Journalists’ need to nurture professional skepticism should apply to the latest partisan lingo.
Examples from showbiz and advertising are legion. Are drivers of cars other than Subarus unloving? If a TV drama announces that the events and characters are totally fictional, the viewer automatically thinks “this story must be about real events and characters. Otherwise why the disclaimer?”
Public discourse on politics, morals and religion is full of such word games, slogans, euphemisms and carefully calculated misdirections.
In politics, during the Great Depression conservatives coined a classic still with us, the “right to work law,” which actually means the “right to refuse union membership or dues-paying,” and in reality “the right to have a weak union.” Ask your Guild rep. The Jan. 17 New York Times Magazine ran down the ways different eras have proudly embraced or shunned “progressive” and “liberal.” “Left-leaning” becomes cautious journalistic usage when “liberal” is a slur. Has “socialist” suddenly become benign now that 43 percent of Iowa Democrats accept that label?
In other up-to-the-minute canons, oppressive-sounding “gun control” is now “gun safety.” Insurgent Tea Party favorite Marco Rubio is magically an “establishment” candidate. In current campaign speak, “amnesty” means whatever immigration policy the other guy wants -- or used to want. Newswriters are now expected to replace “illegal” immigrant with “undocumented.”
Turning to moral and sexual conflicts, the Stylebook from The Religion Guy’s former Associated Press colleagues has this stumble (unless it’s been corrected in the latest edition): “Use anti-abortion instead of pro-life and abortion rights instead of pro-abortion or pro-choice.”
My take: "Anti" sounds negative while “rights” is positive for Americans. Better for journalists to use parallel terms that leaders on the two sides accept as their labels, “pro-life” vs. “pro-choice,” admitting that the latter skirts what action is being chosen. Meanwhile, conservatives borrow that helpful “choice” slogan when it comes to schools.

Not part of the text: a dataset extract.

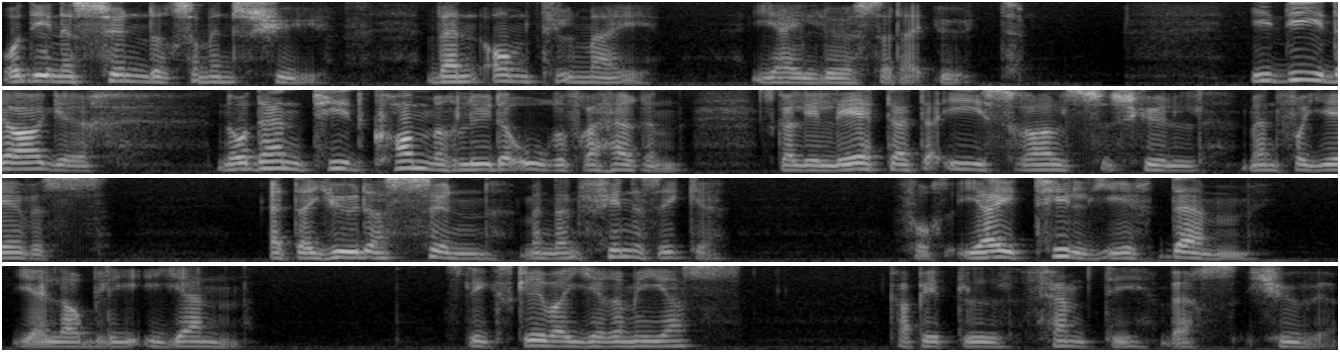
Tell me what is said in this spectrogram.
og dine synder som en sky. Vend om til meg, jeg løser deg ut. I de dager, når den tid kommer, lyder ordet fra Herren, skal de lete etter Israels skyld, men forgjeves, etter Judas synd, men den finnes ikke, for jeg tilgir dem jeg lar bli igjen. Slik skriver Jeremias, kapittel 50, vers 20.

“Gay” or “same-sex marriage” has lately become “marriage equality,” which sounds better. Some gays now say “homosexual” should be shelved as offensive. Activists have expanded from LGBT to LGBTQQIA (lesbian, gay, bisexual, transgender, queer, questioning, intersex, allies) or perhaps A for asexual. This lettering discriminates against the “pansexual” and “polyamorous.” Media often brand cultural or religious conservatives on the marriage issue as odiously “anti-gay,” which suggests “anti-gayS” as though they’re hostile toward people instead of policies -- which takes sides because that’s how gays feel about things.
It’s perilous not to keep up with the times on such matters. A December New York City Commission on Human Rights edict requires that employers, landlords and service providers be fined up to $250,000 if they deliberately address individuals with the wrong pronoun, the pronoun they have embraced. The idea here is to refer only to transgender persons’ psychological identity as opposed to their genetic makeup and birth anatomy. Apparently journalists remain exempt.

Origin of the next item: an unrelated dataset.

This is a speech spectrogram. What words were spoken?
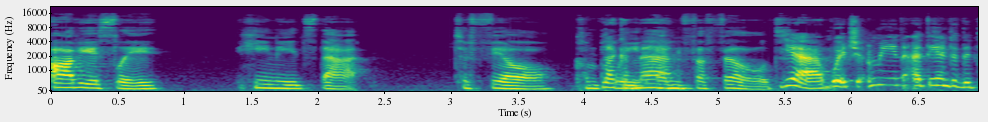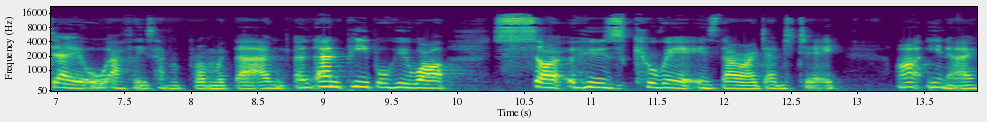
obviously, he needs that to feel complete man. and fulfilled. Yeah, which I mean, at the end of the day, all athletes have a problem with that, and and, and people who are so whose career is their identity. I, you know,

In religious labeling, “ultra” is journalistic code language for “extremists you shouldn’t like,” as with “ultra-fundamentalist.” For that matter, “fundamentalist” has long been an F-bomb. As the aforementioned Stylebook states (and as this site frequently notes), the term “has to a large extent taken on pejorative connotations” and generally should not be used “unless a group applies the word to itself” -- a good principle for the abortion wars.
The above reflections were provoked by one of the Religion Guy’s oldest –- and smartest –- friends, who commented a few days ago that polls showing wide fondness for candidate Donald Trump among self-identified “evangelicals” signal that this designation has now lost all meaning.
Newswriters have spotted the split between most evangelical leaders (quietly or openly anti-Trump) and the grassroots (largely pro in some regions). Said friend means there’s an emerging gap between “evangelicals” who are religious in the pre-2015 understanding over against some emotional, attitudinal or cultural "evangelical" identity bereft of religious substance that Trump appeals to.
Which means the Religion Guy’s Jan. 17 "define evangelical" Memo is already out of date!